Pennsylvania State Police receive new technology to help track crime trends

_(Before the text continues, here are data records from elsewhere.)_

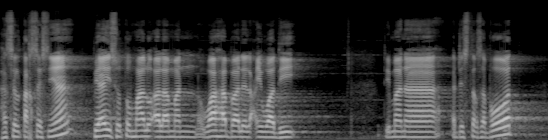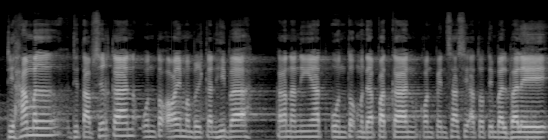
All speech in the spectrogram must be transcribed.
Hasil taksisnya biai sutu malu alaman wahabalil iwadi di mana hadis tersebut dihamil ditafsirkan untuk orang yang memberikan hibah karena niat untuk mendapatkan kompensasi atau timbal balik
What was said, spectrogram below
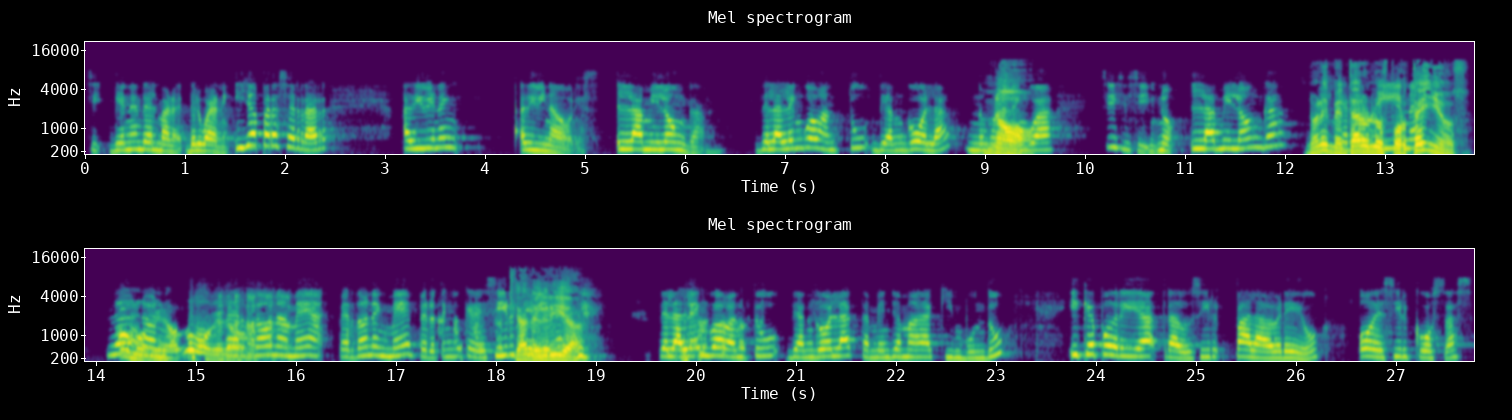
Sí, vienen del, guaraní. Y ya para cerrar, adivinen, adivinadores, la milonga, de la lengua bantú de Angola, no es una No. lengua... Sí, sí, sí, no, la milonga... ¿No la inventaron los porteños? No, ¿Cómo no, que no? no. ¿Cómo que no? Perdóname, perdónenme, pero tengo que decir ¡Qué que alegría! viene de, de la lengua bantú de Angola, también llamada kimbundú, y que podría traducir palabreo o decir cosas,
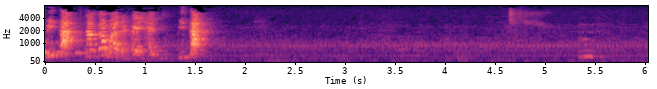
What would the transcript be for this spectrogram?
Bita, ta gama da kai ai, bita! Je ki, bisu. Wallahi Hajiya har kin burge ni wasa. Amma bai haƙuri, aure ne sai an yi shi, kaki damu, kaki damu. Kin ji ya? Kaki damu, aure sai an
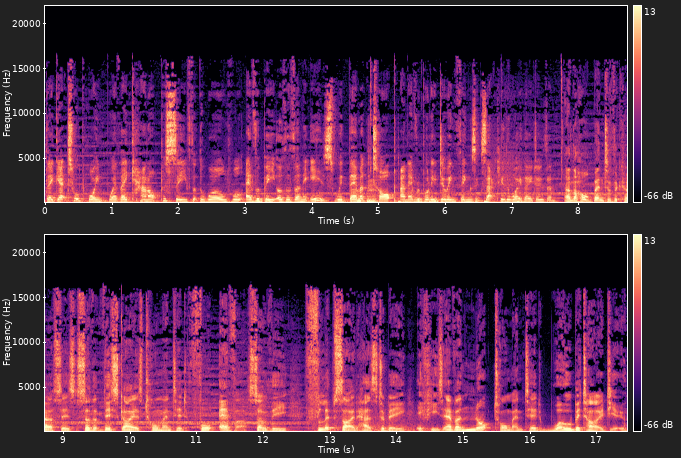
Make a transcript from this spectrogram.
they get to a point where they cannot perceive that the world will ever be other than it is, with them at the hmm. top and everybody doing things exactly the way they do them. And the whole bent of the curse is so that this guy is tormented forever. So the flip side has to be if he's ever not tormented, woe betide you,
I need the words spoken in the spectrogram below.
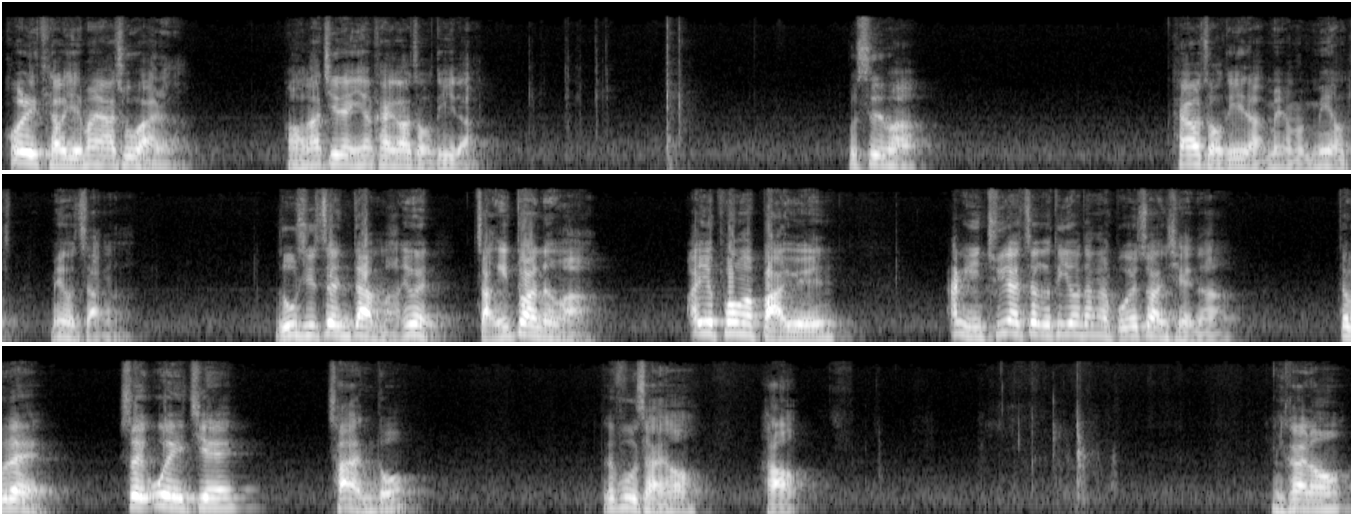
获利调节慢压出来了。好，那今天一样开高走低了，不是吗？开高走低了，没有没有没有涨了，如期震荡嘛，因为涨一段了嘛，啊又碰到百元。啊你追在这个地方，当然不会赚钱啊，对不对？所以位阶差很多。这复彩哦，好，你看哦，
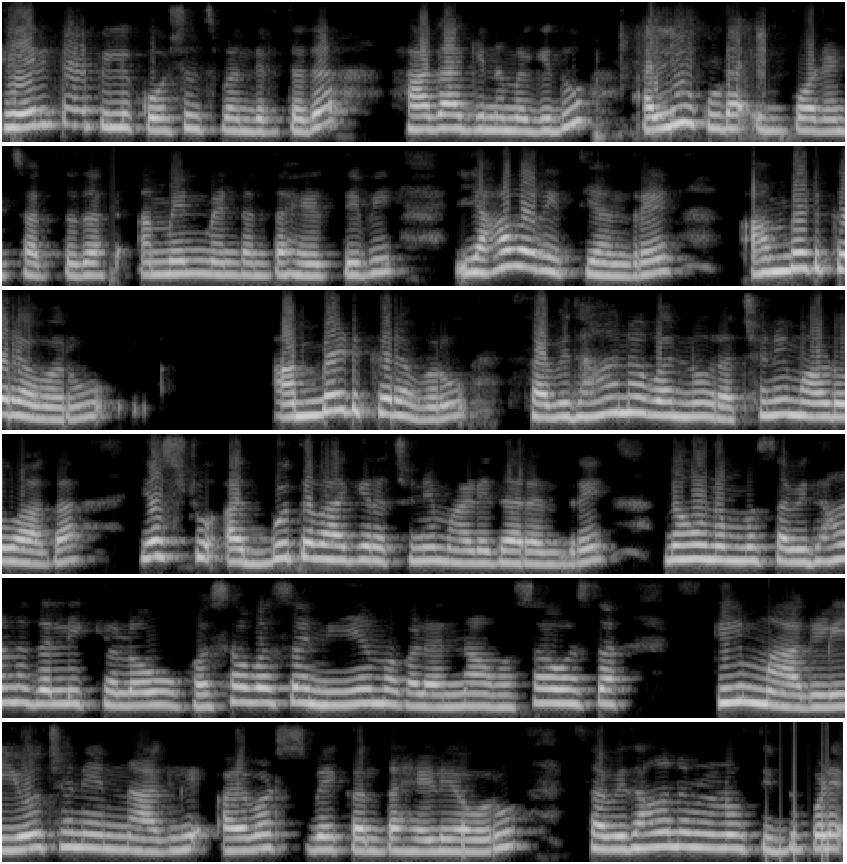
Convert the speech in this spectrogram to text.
ಥೇರಿ ಟೈಪ್ ಇಲ್ಲಿ ಕ್ವಶನ್ಸ್ ಬಂದಿರ್ತದ. ಹಾಗಾಗಿ ನಮಗಿದು ಅಲ್ಲಿಯೂ ಕೂಡ ಇಂಪಾರ್ಟೆನ್ಸ್ ಆಗ್ತದ. ಅಮೆಂಡ್ಮೆಂಟ್ ಅಂತ ಹೇಳ್ತೀವಿ. ಯಾವ ರೀತಿ ಅಂದ್ರೆ, ಅಂಬೇಡ್ಕರ್ ಅವರು ಅಂಬೇಡ್ಕರ್ ಅವರು ಸಂವಿಧಾನವನ್ನು ರಚನೆ ಮಾಡುವಾಗ ಎಷ್ಟು ಅದ್ಭುತವಾಗಿ ರಚನೆ ಮಾಡಿದ್ದಾರೆ ಅಂದ್ರೆ, ನಾವು ನಮ್ಮ ಸಂವಿಧಾನದಲ್ಲಿ ಕೆಲವು ಹೊಸ ಹೊಸ ನಿಯಮಗಳನ್ನ, ಹೊಸ ಹೊಸ ಸ್ಕೀಮ್ ಆಗ್ಲಿ ಯೋಜನೆಯನ್ನಾಗ್ಲಿ ಅಳವಡಿಸ್ಬೇಕಂತ ಹೇಳಿ ಅವರು ಸಂವಿಧಾನವನ್ನು ನಾವು ತಿದ್ದುಪಡಿ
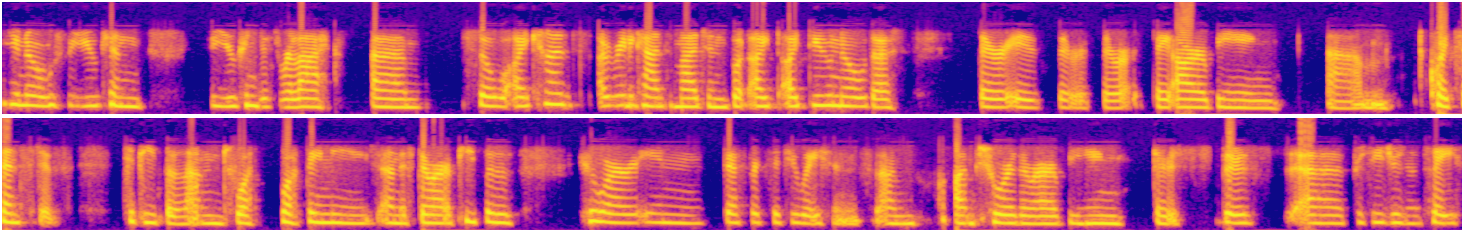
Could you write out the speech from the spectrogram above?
You know, so you can, so you can just relax. Um, so I can't. I really can't imagine. But I, I do know that there is there there they are being um, quite sensitive to people and what, what they need. And if there are people who are in desperate situations, I'm I'm sure there are being there's there's uh, procedures in place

State police say a $7 million technology upgrade that's being phased in will allow troopers to get a better handle on where crime is more likely to happen based on crime reporting trends. The upgraded computer system, which is expected to be fully functional next year, will help troopers perform their jobs more effectively, officials said. It also will help provide a level of safety by allowing troopers to receive better information, such as photographs, about suspects and individuals they detain. “It will increase efficiency and enhance trooper safety,” said Cpl. Joe Koval, president of the State Troopers Association in Harrisburg. The modernization happens at a time when concerns about police safety have intensified. There have been several deadly attacks against officers, including in Pennsylvania, amid mounting tensions nationwide over high-profile killings by police. While the technology upgrade will help improve safety for troopers in their dealings with the public, there are other benefits for the agency and officers. Troopers will get information about where crime will likely happen based on up-to-date crime reporting trends. Managers can then adjust assignments. The system will allow troopers to more rapidly get information and do their jobs, state police Capt. Sean Georgia said. A “problem-specific policing” database — which analyzes how and where crimes are happening — is a part of the system, he said. The new records management system is already installed for noncriminal data, but the criminal data portion is being rolled out in phases. The records management system will track all contact between troopers and individuals — even in cases where there isn't an arrest. The system received a pilot test months ago by 115 troopers in five stations in the Hazleton area. Capt. David T. Dougalas said the “modernization was well received” and the troopers made suggestions to improve it. The new system will allow troopers for the first time to file incident reports from their patrol cars without having to go to state police offices. It will improve safety because photos of suspects can be rapidly sent to troopers for their protection, Koval said. “It will help to keep our men and women on the road longer,” he said. Georgia said troopers will get four weeks of hands-on training. At the Kiski Valley station, Sgt. Ryan Maher said the new records system will eliminate many paper reports. “It will save money and time,” he said. The new system will replace the state police's first electronic records system, which was put into statewide use in 2005. Police say it was the start of a computer-based system to identify crime trends and where drunken-driving accidents and deaths occurred more frequently. That current system replaced troopers putting colored pins on maps. A cluster of pins of the same color showed a trend such as burglaries in one neighborhood, said Capt. Thomas E. Dubovi, who worked with both methods when he was assigned at the Kittanning state police station. He now supervises the investigative records system. “The system will allow us to be data driven rather than paper driven” and record all contacts with PSP, he said. Georgia said the state is separately upgrading its radio system to more easily access other law enforcement radios. That upgrade will make it easier for troopers to contact municipal, county and state police officers who are on different radio systems instead of using cellphones.